  • To reduce deaths and injuries on Australia's roads by systematically assessing risk and identifying safety shortcomings that can be addressed with practical road-improvement measures
  • To put risk assessment at the heart of strategic decisions on road improvements, crash protection and standards of road management.

AusRAP uses two protocols:

  • Risk Mapping, based on a road's history of casualty crashes and traffic flow. Previous AusRAP reports, released in 2004 and 2005, used risk-maps to provide a measure of the safety performance of the AusLink National Network. Road crash fatalities on this network typically account for around 15%of annual road deaths in Australia
  • Star Ratings which include the influence of crash likelihood as well as injury severity, involve an inspection of a number of design elements such as lane and shoulder width as well as, for example, the presence of safety barriers. Between 1 and 5-stars are awarded to road links depending on the level of safety which is 'built-in' to the road. The star ratings do not take into account a road's crash history.

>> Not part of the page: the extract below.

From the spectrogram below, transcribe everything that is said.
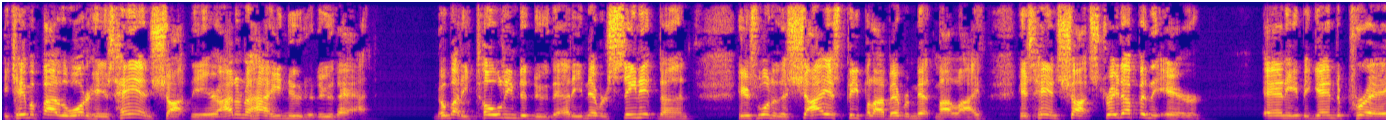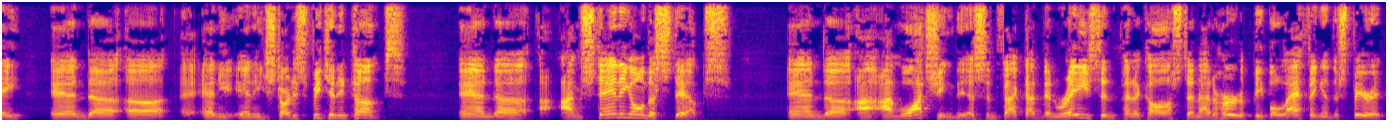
He came up out of the water. His hands shot in the air. I don't know how he knew to do that. Nobody told him to do that. He'd never seen it done. He was one of the shyest people I've ever met in my life. His hands shot straight up in the air and he began to pray and uh, uh, and he and he started speaking in tongues. And uh, I'm standing on the steps, and uh, I, am watching this. In fact, I'd been raised in Pentecost, and I'd heard of people laughing in the Spirit.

US Road Assessment programme (usRAP)

Influenced by success of EuroRAP and AusRAP, usRAP commenced with a pilot study risk mapping of the rural road system in two States in 2004 and published findings in 2006. The second and current pilot phase involves risk mapping in two further states and performance tracking in original mapped states. usRAP is seeking to ensure development in line with international standards.

International Road Assessment Programme (iRAP)

iRAP is an iniatitive supported by the World Bank and the FIA Foundation aimed at developing risk mapping and audit protocols for low to middle income countries. The World Bank has signed a Memorandum of Understanding with the International Road Assessment Programme (iRAP) for a five-year collaboration to develop a business plan for designing and then implementing iRAP's road risk mapping and road audit protocols. The agreement will be overseen for the Bank by the Global Road Safety Facility, hosted at World Bank headquarters in Washington D.C iRAP is currently developing protocols in South Africa, Malaysia, Costa Rica and Chile. An inspection system is being used as a substitute for crash injury data to give an assessment of priorities for remedial treatment. iRAP will look at risk mapping and road protection scores for all road users since in low to middle income countries crashes involving vulnerable road users form a large part of the death toll. It is a particularly interesting development for high income countries too, since it will provide a focus for developing the rating system both to take account of urban environments, and to consider the likelihood and protective factors associated with vulnerable road users.